CSS Colloquium: Bogdan Iacob, Institute of History (Bucharest) of the Romanian Academy
Medical Modernity across Peripheries: Eastern Europe, Global Health and the Cold War
Info about event
Auditorium D4 (1531–219)
The presentation explores the globalization of health politics during the Cold War by analysing medical entanglements between European state socialisms and post-colonial countries. The lecture will discuss the impact of exchanges between East and South, peripheries of the world system, on postwar international designs of humanity's welfare. Eastern European experts’ engagements in Asia and Africa or at the World Health Organization (WHO) reveal cross-fertilizations and competition among multiple modernities (post-imperial, socialist, post-colonial, or capitalist) with diverse visions about liberation from disease, statehood, development, solidarity, and human rights.

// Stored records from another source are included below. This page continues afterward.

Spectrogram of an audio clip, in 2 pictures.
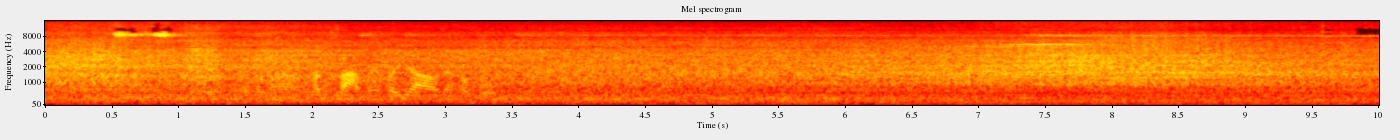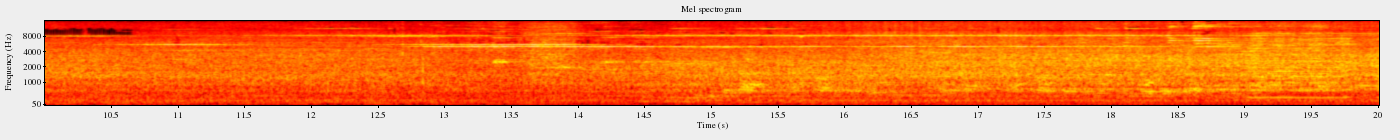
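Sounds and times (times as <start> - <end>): train coaches rumbling: 0.0 - 20.0
high-pitched wheel squeal: 7.1 - 8.1, 9.2 - 11.5, 12.6 - 20.0.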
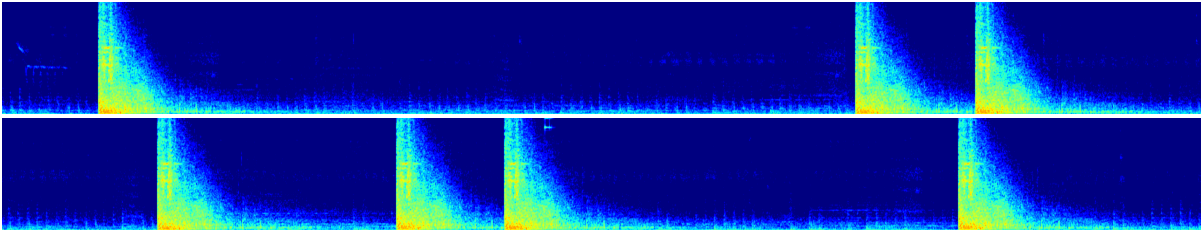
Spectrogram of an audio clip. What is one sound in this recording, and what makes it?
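A rifle fires loud single shots, each followed by a rolling echo.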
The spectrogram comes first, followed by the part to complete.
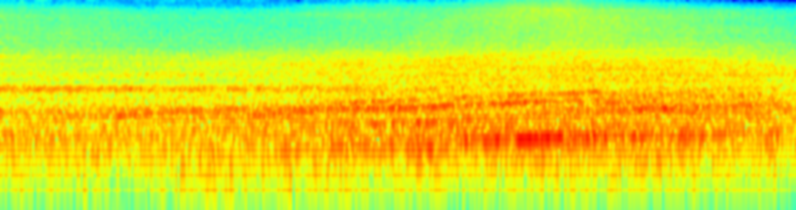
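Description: Seibu Railway electric commuter train moving along the station platform, its traction motors giving a whine that slowly rises in pitch as the train picks up speed, over the rumble of wheels on the rails. It is loudest about seven seconds in.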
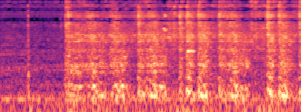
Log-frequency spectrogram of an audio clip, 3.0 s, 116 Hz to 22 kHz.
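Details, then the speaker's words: 2015 Infiniti Q50 that shut off while driving, new spark plugs didn't help: steady starter churning with no firing; crank no start, scan data showing cam timing about minus 20, timing jumped. "They throw some spark plugs. It didn't help. It cranks, and it's not firing."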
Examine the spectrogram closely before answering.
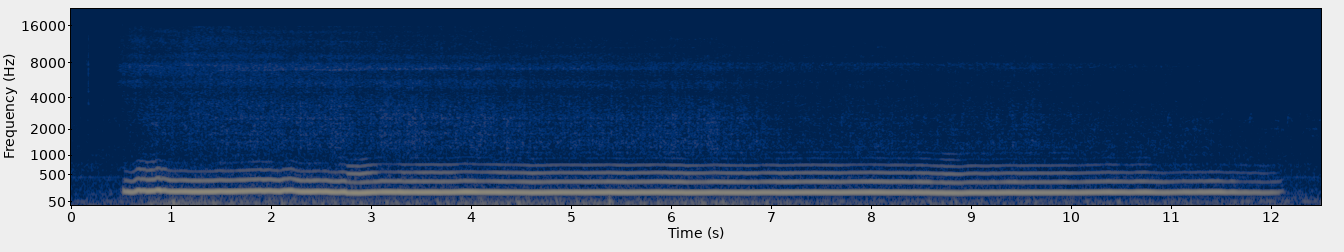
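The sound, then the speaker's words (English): A deep, voiced 'woo' is sustained on a long exhale as a steady, low, humming tone held for about eleven seconds, alone with no talk. “So deep breath in, and as you exhale, with a deep sound of woo.”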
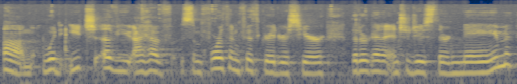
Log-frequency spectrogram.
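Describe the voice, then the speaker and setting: A woman's voice: medium pitch, normal speed, darkish tone. A woman teacher presenting at a school board meeting, encouraging children as she puts questions to them. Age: adult.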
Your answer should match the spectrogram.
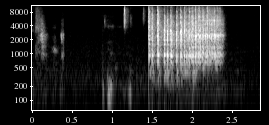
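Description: Dice roll on a table during a Call of Cthulhu tabletop role-playing game: a few light, separate clicks, then a dense clattering rattle lasting about a second that stops abruptly.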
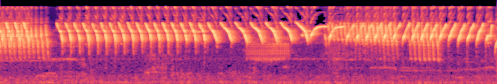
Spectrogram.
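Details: Canary in long-duration vigorous song, used as a tutor for young canaries learning to sing: rapid trills of repeated notes, then a run of falling slurred whistles, then buzzy rolled phrases resuming.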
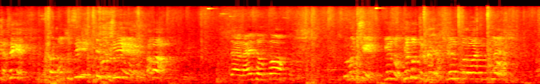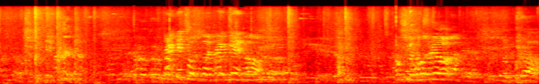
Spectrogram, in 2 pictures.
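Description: Boxing gloves thud against each other in quick punches.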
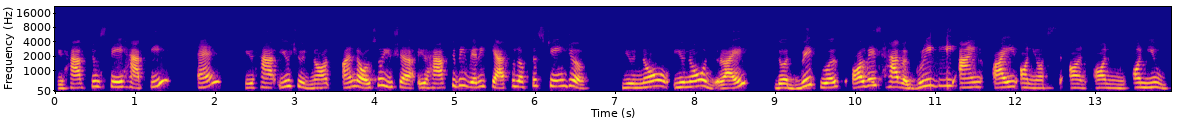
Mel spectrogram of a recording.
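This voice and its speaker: A woman's voice: mid-range voice, animated, normal speed, breathy edge, no room sound, highs cut off. A woman voicing a caring, cautious mother sheep who earnestly admonishes her young. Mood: concerned.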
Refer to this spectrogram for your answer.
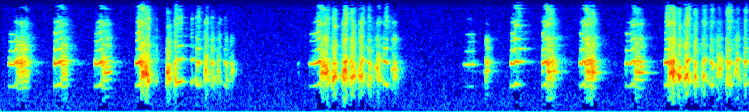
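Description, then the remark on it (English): A Woodhaven Real Hen cherry turkey call produces a steady run of coarse, deep gobbler yelps, then a loud rattling gobble, followed by more yelps. The sounds are clear, with no talking. “And a lot of times, and by the way, this is just a Woodhaven real hen, Cherry, but a lot of times you can do the gobbler yelps and just gobble.”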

State socialism’s global reach forged an unprecedented range of contacts with the developing world, whose efforts to decolonize medical practices helped to shape the WHO’s agenda. Eastern Europeans lambasted the West’s assumptions of its racial and civilizational superiority over formerly subject peoples. Nonetheless, the socialist camp developed its own Eurocentric hierarchical conception of the world, which by the end of the Cold War reflected a surprising East-West convergence. The presentation insists on the integration of Eastern Europe into global histories of health, which is long overdue. Such de-centering of our perceptions about medical modernity during the Cold War has contemporary importance. Eastern Europe has once again become a space for competing designs of health governance during the COVID pandemic.
Coffee, tea, cakes and fruit will be served before the colloquium @ 2 pm

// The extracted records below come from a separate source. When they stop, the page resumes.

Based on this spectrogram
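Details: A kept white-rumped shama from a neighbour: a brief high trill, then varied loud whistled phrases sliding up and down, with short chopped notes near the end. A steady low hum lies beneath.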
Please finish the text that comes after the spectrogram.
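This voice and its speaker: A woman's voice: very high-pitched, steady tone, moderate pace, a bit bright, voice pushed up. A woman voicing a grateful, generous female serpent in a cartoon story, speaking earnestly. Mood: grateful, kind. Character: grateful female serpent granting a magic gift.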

There will be a streaming option on Zoom. Please write to Kristian H. Nielsen to receive the link.
Bio: Bogdan C. Iacob is a researcher at the Institute of History (Bucharest) of the Romanian Academy. Until September 30, he was AIAS-COFUND Fellow. His work centres on the study of Eastern European expert knowledge (e.g., historians or doctors) in global contexts during the twentieth century. He co-authored the monograph 1989. A Global History of Eastern Europe (Cambridge UP, 2019) and edited the special issue “Socialist Experts in Transnational Perspective” for the journal East Central Europe(2018).